Give it a go, I promise you it will reap rewards.

Oro-facial assessments

Cutting corners is a really bad thing

This has been on my mind for a while now so I thought I would say something about it.  I came across a social media group for speech and language therapists and someone had posted a question about teaching a child to say the s sound. The child in question wasn’t able to make the sound without air escaping from her nose.  So, the therapist wanted advice because what she was doing wasn’t working.  I read the responses with interest. It is always good to see what other therapists do and the approach they take. A few therapists gave suggestions about different techniques to use, to see if it helped.  Fortunately, many more all said the same thing (including me).  The majority wanted to know if the child had had an oro-facial assessment and strongly advised referring the child to a specialist cleft, lip and palate clinic for further assessment.

The reason most of us recommended this is because speech difficulties can be caused by a variety of factors.
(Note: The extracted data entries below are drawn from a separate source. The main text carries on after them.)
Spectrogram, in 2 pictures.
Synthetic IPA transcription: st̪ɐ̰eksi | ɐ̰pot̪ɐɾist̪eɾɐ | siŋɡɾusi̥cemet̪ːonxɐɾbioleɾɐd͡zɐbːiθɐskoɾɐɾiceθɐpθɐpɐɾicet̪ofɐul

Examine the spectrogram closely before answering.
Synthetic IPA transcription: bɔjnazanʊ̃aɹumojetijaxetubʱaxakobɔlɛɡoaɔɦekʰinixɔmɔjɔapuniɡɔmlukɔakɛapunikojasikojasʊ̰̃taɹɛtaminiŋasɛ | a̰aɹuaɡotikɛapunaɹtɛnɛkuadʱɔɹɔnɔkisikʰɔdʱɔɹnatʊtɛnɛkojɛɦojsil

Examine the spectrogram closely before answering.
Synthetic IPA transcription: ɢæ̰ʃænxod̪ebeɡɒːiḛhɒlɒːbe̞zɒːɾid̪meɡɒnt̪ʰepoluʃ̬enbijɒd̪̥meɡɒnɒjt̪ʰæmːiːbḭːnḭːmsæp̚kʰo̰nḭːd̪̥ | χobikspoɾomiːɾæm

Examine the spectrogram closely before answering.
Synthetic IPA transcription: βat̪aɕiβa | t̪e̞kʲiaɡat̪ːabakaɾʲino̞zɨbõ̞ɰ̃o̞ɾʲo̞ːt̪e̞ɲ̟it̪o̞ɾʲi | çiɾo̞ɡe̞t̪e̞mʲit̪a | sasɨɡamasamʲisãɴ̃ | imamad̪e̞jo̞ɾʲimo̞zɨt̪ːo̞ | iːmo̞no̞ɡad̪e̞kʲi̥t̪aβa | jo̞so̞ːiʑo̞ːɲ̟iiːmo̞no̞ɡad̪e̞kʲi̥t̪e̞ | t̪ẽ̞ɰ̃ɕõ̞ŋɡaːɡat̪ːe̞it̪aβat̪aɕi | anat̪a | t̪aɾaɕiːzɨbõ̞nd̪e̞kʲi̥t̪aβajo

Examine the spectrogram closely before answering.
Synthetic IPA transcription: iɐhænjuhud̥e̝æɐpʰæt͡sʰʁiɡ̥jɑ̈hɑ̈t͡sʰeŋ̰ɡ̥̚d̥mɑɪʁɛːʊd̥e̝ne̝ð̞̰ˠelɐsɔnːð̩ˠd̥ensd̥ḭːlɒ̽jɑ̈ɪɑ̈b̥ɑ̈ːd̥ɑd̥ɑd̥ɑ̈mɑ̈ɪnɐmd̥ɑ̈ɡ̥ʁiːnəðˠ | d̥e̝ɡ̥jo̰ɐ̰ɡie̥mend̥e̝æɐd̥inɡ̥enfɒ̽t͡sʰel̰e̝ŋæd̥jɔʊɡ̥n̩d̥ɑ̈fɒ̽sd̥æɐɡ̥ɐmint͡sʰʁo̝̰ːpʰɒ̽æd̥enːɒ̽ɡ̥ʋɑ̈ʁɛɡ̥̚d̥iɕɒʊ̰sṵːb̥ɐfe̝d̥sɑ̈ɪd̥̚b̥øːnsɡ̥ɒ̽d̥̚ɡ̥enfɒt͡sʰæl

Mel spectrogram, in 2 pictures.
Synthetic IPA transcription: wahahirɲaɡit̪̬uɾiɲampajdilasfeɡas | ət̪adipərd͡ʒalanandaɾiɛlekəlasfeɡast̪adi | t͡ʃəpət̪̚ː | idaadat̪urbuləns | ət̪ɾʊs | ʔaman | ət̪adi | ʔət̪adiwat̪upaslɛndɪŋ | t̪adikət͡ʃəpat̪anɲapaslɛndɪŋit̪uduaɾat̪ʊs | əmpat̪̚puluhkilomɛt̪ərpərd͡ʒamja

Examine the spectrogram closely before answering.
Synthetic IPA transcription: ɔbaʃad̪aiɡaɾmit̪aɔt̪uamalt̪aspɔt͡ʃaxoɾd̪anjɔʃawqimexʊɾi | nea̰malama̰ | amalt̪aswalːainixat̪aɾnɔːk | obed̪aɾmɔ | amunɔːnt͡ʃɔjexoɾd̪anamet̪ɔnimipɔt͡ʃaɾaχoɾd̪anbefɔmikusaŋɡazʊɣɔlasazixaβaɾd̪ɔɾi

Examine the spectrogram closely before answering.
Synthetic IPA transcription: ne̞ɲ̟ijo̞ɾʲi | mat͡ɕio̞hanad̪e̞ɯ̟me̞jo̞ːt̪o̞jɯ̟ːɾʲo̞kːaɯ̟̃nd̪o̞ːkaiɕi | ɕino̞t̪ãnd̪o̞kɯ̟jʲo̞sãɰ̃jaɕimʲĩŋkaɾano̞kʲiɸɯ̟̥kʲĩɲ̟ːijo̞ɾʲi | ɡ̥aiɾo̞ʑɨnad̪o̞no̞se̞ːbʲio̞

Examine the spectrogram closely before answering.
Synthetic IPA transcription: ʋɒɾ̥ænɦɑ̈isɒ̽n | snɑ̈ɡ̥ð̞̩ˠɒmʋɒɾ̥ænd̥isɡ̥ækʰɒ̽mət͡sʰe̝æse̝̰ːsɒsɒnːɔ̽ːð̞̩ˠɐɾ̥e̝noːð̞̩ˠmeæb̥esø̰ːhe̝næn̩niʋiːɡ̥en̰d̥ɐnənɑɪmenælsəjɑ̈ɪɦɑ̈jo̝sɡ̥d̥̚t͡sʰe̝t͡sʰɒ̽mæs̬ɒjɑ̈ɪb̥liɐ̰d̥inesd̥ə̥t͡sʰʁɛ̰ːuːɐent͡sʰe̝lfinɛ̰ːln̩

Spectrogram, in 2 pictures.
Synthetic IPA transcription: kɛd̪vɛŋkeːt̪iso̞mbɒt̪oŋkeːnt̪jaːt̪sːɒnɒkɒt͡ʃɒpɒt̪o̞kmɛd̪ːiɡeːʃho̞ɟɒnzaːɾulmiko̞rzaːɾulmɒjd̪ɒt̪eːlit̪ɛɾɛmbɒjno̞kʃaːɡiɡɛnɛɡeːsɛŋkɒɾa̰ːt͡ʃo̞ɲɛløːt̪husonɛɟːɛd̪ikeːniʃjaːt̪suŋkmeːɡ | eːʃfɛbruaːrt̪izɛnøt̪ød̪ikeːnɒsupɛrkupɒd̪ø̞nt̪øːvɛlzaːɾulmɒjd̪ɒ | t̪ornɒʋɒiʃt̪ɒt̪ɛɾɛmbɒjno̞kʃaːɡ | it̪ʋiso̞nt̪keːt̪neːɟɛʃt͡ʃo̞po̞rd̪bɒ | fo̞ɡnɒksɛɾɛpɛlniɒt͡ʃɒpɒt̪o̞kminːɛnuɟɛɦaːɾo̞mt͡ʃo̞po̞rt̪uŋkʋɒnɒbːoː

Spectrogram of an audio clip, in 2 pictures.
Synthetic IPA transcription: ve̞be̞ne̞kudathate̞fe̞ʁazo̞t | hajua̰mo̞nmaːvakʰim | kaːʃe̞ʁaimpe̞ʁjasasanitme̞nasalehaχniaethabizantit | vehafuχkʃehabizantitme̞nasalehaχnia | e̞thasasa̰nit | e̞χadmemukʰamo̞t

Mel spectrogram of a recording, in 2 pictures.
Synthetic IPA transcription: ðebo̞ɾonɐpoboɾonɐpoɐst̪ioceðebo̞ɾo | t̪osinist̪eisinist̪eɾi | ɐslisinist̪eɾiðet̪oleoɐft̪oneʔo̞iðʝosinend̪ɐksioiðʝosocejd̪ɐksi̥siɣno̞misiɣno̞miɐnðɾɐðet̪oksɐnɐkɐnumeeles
Sometimes there is something different about the structure of the vocal tract.  For example, the child has a tongue tie, has a cleft palate, or their velum isn’t working properly (that little piece that dangles down at the back of the throat).  They may also have a condition such as dyspraxia or weak muscles which will impact on their speech.  Sometimes, they just haven’t learned to say the sound properly, or learned to say it the wrong way when they were much younger and kept on doing it that way.  The treatment methods for these difficulties will vary depending on its cause.
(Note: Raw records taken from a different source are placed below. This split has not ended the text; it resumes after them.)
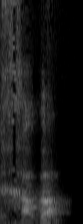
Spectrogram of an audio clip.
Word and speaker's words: Chava: Quand vous prenez, bon, en français on dit Ève, je ne sais pas pourquoi on dit Ève, en hébreu c'est Chava.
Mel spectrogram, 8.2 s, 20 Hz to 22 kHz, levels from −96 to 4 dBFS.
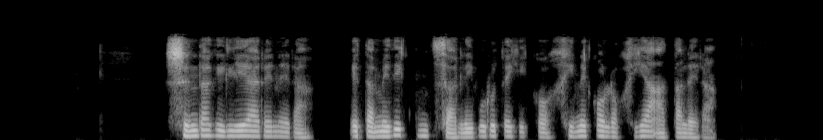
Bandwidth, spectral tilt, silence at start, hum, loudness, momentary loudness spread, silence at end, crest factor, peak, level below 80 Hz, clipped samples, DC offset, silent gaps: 8 kHz; -4.5 dB/octave; 1.65 s; none; -26 LUFS; 14 LU; 1.1 s; 24 dB; -4 dBFS; -66 dBFS; under 0.1%; under 0.1%; 3.18-3.50 s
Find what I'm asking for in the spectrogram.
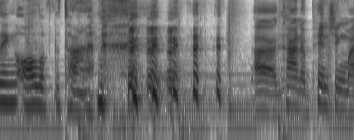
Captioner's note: laughing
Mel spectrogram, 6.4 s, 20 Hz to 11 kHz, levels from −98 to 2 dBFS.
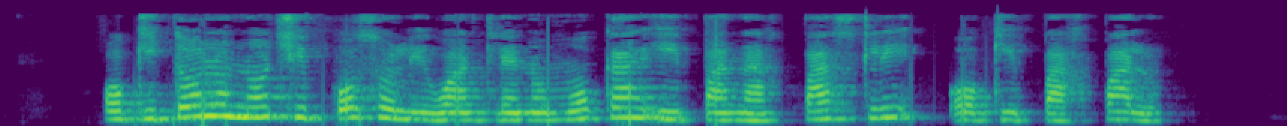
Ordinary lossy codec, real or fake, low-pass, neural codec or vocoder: AAC, 32 kbps; real; 7.2 kHz; none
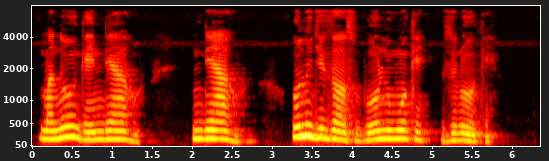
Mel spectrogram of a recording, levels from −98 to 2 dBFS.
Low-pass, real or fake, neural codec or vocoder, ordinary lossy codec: 7.2 kHz; real; none; none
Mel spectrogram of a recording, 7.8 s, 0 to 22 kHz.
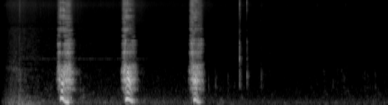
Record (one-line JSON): {"exhalation_length": "7.8 s", "exhalation_amplitude": 32768, "exhalation_signal_mean_std_ratio": 0.24, "survey_phase": "beta (2021-08-13 to 2022-03-07)", "age": "45-64", "gender": "Female", "wearing_mask": "No", "symptom_none": true, "smoker_status": "Never smoked", "respiratory_condition_asthma": false, "respiratory_condition_other": false, "recruitment_source": "REACT", "submission_delay": "3 days", "covid_test_result": "Negative", "covid_test_method": "RT-qPCR", "influenza_a_test_result": "Negative", "influenza_b_test_result": "Negative"}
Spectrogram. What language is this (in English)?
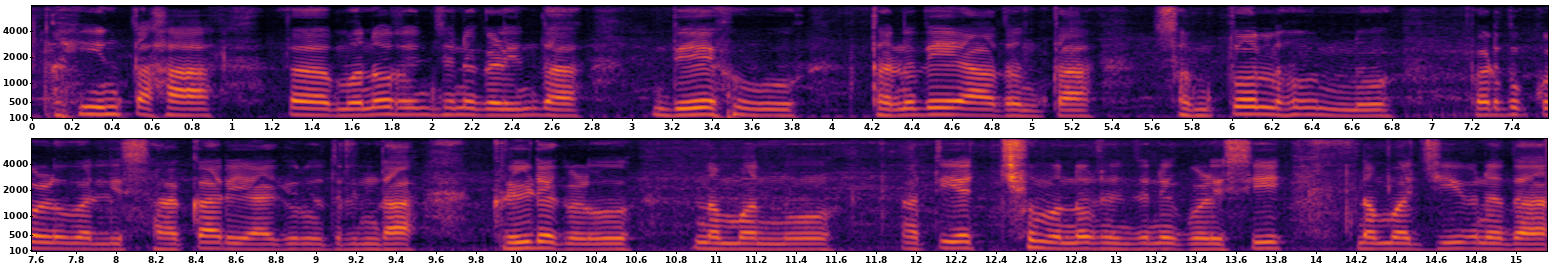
Kannada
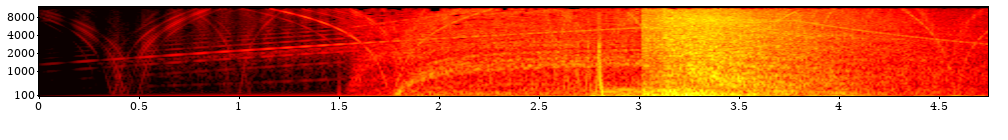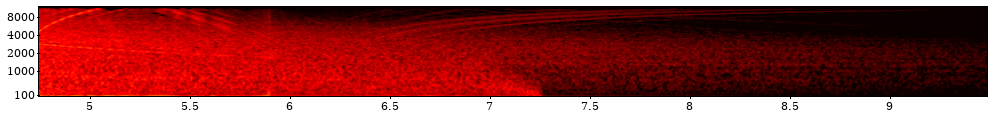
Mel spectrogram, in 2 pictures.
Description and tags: Energy Weapon Laser
Synthesized and layered sound of an energy weapon shooting.
Charge, Energy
My point is that if you don’t know the cause then you can’t treat it properly. In fact you could make things worse by putting the child through ineffective, unnecessary therapy.  Too often therapists don’t do an oro-facial assessment.  An oro-facial assessment s when the therapist will look at a child’s face (for things like facial symmetry), look into their mouths, get them to say “ah” and then ask them to perform a series of tasks involving moving their tongue up and down, puffing out their cheeks etc.
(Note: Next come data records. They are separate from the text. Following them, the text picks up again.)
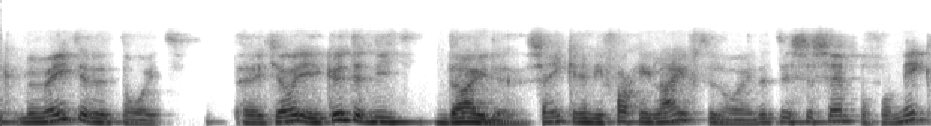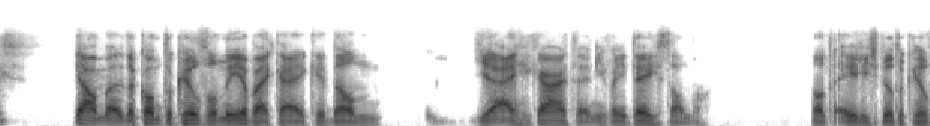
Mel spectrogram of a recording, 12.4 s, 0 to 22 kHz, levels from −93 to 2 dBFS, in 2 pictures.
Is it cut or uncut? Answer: uncut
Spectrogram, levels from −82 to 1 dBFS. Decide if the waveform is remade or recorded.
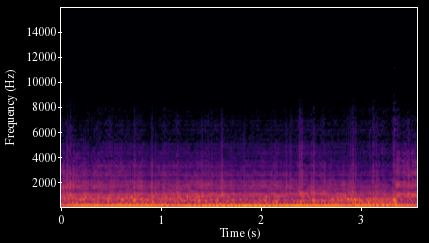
remade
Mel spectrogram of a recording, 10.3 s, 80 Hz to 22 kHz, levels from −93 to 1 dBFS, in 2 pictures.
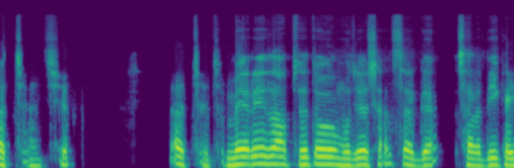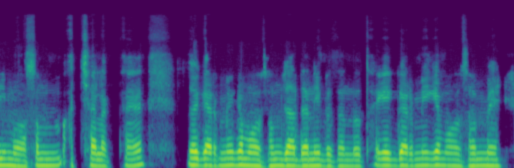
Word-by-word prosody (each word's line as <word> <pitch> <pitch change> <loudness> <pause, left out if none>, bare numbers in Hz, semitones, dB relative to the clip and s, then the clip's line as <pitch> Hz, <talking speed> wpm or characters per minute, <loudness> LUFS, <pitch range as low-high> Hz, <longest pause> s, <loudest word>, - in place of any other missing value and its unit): अच्छा, 160 - -2
अच्छा। 145 +3 -6 1.1
अच्छा, 160 -2 -3
अच्छा 150 +3 -5
मेरे 175 +2 +6
हिसाब 180 -2 +3
से 170 0 +2
तो 175 0 +5
मुझे 155 +1 +3
शायद 180 +4 -6
सर 175 -2 0
स - - -6
ग 155 - +3 0.3
सर्दी 155 0 +1
का 155 - +2
ही 155 +1 +4
मौसम 150 +2 -2
अच्छा 150 - -3
लगता 140 +2 -5
है। 150 +3 -1 0.5
जो 155 0 +5
गर्मी 150 0 +1
का 160 - +3
मौसम 145 -1 0
ज़्यादा 145 -1 +2
नहीं 145 +1 +1
पसंद 135 0 -4
होता 135 - -7
है 150 - -2
क्योंकि 150 -1 +1
गर्मी 150 0 0
के 160 - +2
मौसम 145 0 -3
में 145 -1 -1
150 Hz, 200 wpm, -15 LUFS, 145-160 Hz, 1.1 s, मेरे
I believe this to be a vital part of assessment and I always do one when assessing a child who has been referred for speech difficulties, but I am dismayed to find therapists that don’t and it causes me concern. I have seen patients who have been in treatment for a long time and never had one.  I have performed this assessment with patients and discovered conditions such as a weak velum, that ultimately needed surgery.

I did some locum work for a neighbouring health trust and on my first day when being shown around my new clinic room, I asked where the alcohol gel and gloves were kept?  The person giving me the guided tour ( a therapist) asked me why I needed them?  I responded “for oro-facial assessments” and was told “oh we don’t really do them”!!!!!  I kept my poker face on, but was so, so shocked.  It is ingrained into every therapist at university that you should always perform one as part of your assessment. However, I have noticed increasingly that this is left out. Corners are cut and it is not good folks!!!

So, to every parent I say “please ask the clinician to do one if you are seen for speech difficulties”.  To every therapist colleague of mine, I respectfully say “please, please don’t cut corners and leave this out, as you cannot treat someone effectively without a full understanding of what is occurring and you cannot gain a full understanding without performing an oro-facial assessment.


Thank you x